April 6, 2020

Financial Reporting: SEC Chief Accountant Addresses Covid-19 Issues

On Friday, SEC Chief Accountant Sagar Teotia issued a statement stressing the importance of high-quality financial reporting during the Covid-19 crisis. Many companies are struggling with the reporting implications of Covid-19, and the statement acknowledges that the current environment requires a number of difficult judgment calls:

We recognize that the accounting and financial reporting implications of COVID-19 may require companies to make significant judgments and estimates. Certain judgments and estimates can be challenging in an environment of uncertainty. As we have stated for a number of years, OCA has consistently not objected to well-reasoned judgments that entities have made, and we will continue to apply this perspective.
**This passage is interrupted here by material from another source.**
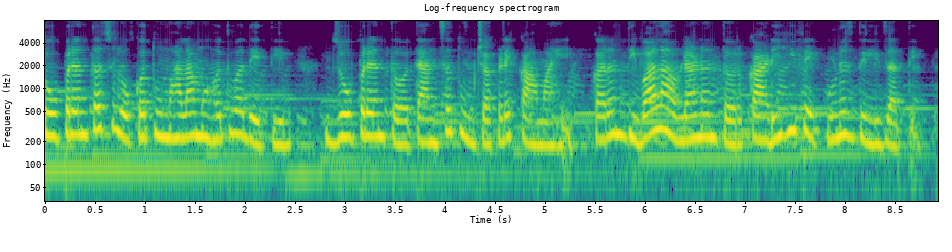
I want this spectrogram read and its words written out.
तोपर्यंतच लोक तुम्हाला महत्त्व देतील जोपर्यंत त्यांचं तुमच्याकडे काम आहे. कारण दिवा लावल्यानंतर काडीही फेकूनच दिली जाते.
Teotia’s statement highlights some of the areas that may involve significant judgments and estimates, including fair value and impairments; leases; debt modifications or restructurings; hedging; revenue recognition; income taxes; going concern; subsequent events; and adoption of new accounting standards (e.g., the new credit losses standard). It goes on to emphasize the importance of required disclosures about judgments & estimates involving these and other issues.

The statement also says that financial institutions availing themselves of certain provisions of the CARES Act that allow them to avoid compliance with FASB pronouncements on accounting for credit losses & troubled debt restructurings during the period of the Covid-19 emergency will be regarded by the SEC as being in compliance with GAAP.

Cydney Posner’s recent blog about the Chief Accountant’s statement has a sidebar pointing out that while the new credit losses standard applies to any business that extends credit to customers, only financial institutions are exempt from compliance under the CARES Act – and those other businesses are going to face some significant compliance challenges during the current crisis.

PCAOB: “The Audit Ain’t Over ‘Til It’s Over”

The PCAOB also chimed in last week with a reminder to auditors that, in the current environment, they need to make sure that they keep their eyes on the ball until their audit is completed:

As part of the evaluation of whether sufficient appropriate audit evidence has been obtained, auditors are required to evaluate the appropriateness of their initial risk assessments. In light of the economic effects of the COVID-19 crisis, new risks may emerge, or the assessments of previously identified risks may need to be revisited because the expected magnitude and likelihood of misstatement has changed.

Changing incentives or increased pressures on management, especially when taken together with changes in internal controls or increased ability for management override of controls, may result in new risks of material misstatement due to fraud or changes to the auditor’s previous assessment of risks of material misstatement due to fraud. Similarly, increased pressure on, and changes in, management processes, systems, and controls may give rise to increased risk of error. Initial responses to assessed risks may not be adequate given the revised risk assessments, or planned procedures may not be practical or possible to perform under current circumstances.

The PCAOB says that auditors may need to reassess previous risk assessments for some areas of the financial statements in light of COVID-19. It also includes a laundry list of areas of the financial statements where evaluating  presentation & surrounding disclosures are going to be very difficult for auditors. It probably won’t surprise you to learn that the PCAOB’s list largely overlaps with Sagar Teotia’s list of aspects of the financial statements that involve significant judgment calls.

Transcript: “Tying ‘ESG’ to Executive Pay”

We have posted the transcript for the recent webcast: “Tying ‘ESG’ to Executive Pay.”

John Jenkins